During the attack, a cigarette lighter had fallen from Ray’s pocket. Excuses that Pat had stolen it from him didn’t wash. Then, finally, his alibi fell through. Fighting on would have only landed him a longer sentence. He changed his plea to guilty.
But I had a chance and I took it. Why put my hand up for something I could get away with? I took it all the way. Nothing could pin me there, nothing concrete anyway, not unless Ray spoke out, and he didn’t, he kept quiet.
So best friend or not – my brief urged the jury – there simply isn’t a shred of evidence to suggest that Michael Barrett was at the scene of the attack, or played any part in the killing of Patrick O’Connor whatsoever. Therefore I urge you to find him not guilty.
I walked. I was lucky. I carried on living and everything went well for me. But Ray got a twelve year sentence for manslaughter, with no chance of parole for at least six and a half years.
Ray took the brunt. And when his time came, he was spat out into a world that had nothing to offer him any more, a world that had moved on without him. And he spiralled downwards, all the traps laid out. Drink, drugs, depression. Just the four walls of a room above a shop on Hornsey Road where he ended his days hanging from a cable, undiscovered for two days until his sister’s boyfriend forced the door, his sister’s screams filling the building and her boyfriend having to restrain her.
Ray left no note, no words, only the most devastating statement of all.
And it was all my fault.
In the morning I got up quietly, letting Nicola sleep on.
In the bathroom mirror, the face staring back at me looked shattered.
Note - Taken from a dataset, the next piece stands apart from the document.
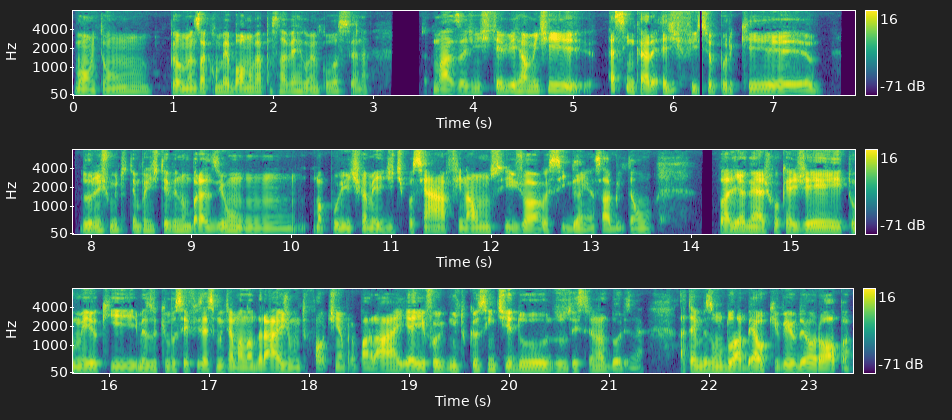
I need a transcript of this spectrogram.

I splashed with cold water, slapping away the sickness until my skin felt numb.
Then, finally, I pulled myself together and set about getting ready for the funeral.